I really liked this article, I think you’ve absolutely hit the nail on the head with a big problem that plagues all social networks, and in particular Twitter.
It reminded me of when Felix Kjellberg, better known as PewDiePie, (YouTube’s most subscribed to channel with 39,851,400 subscribers at the time of writing), switched off comments on all of his videos because of Google’s failure to tackle spam and trolling. That’s a big statement, and really does highlight that there is a real problem of abuse on social networks.
I was thinking about how might we tackle the issue head on, one way may be to learn from the gaming industry and how they are tackling cheating.
Blizzard recently issued an outright 6 month ban to over a 100,000 World of Warcraft accounts, and Sony Online Entertainment, the makers behind H1Z1 have started issuing permanent bans until the cheater publicly apologies. And other games have started marking players as cheaters, and as a result only match make them with other cheaters.
Perhaps rather than issuing an outright ban, spammers and trollers should be flagged in a similar way by the community, and are then limited to only interacting with other spammers and trolls as a result, unless they issue a public apology.

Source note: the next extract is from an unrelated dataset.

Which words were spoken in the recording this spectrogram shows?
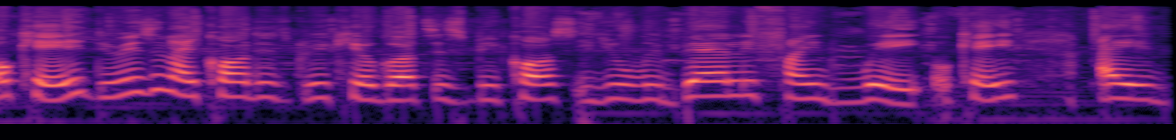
Okay the reason i called it greek yogurt is because you will barely find whey okay? I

The only way to tackle online abuse is to weave the same set of morals that we expect offline in society into the fabric of our online communities. People are only going to change when there are real consequences to their actions.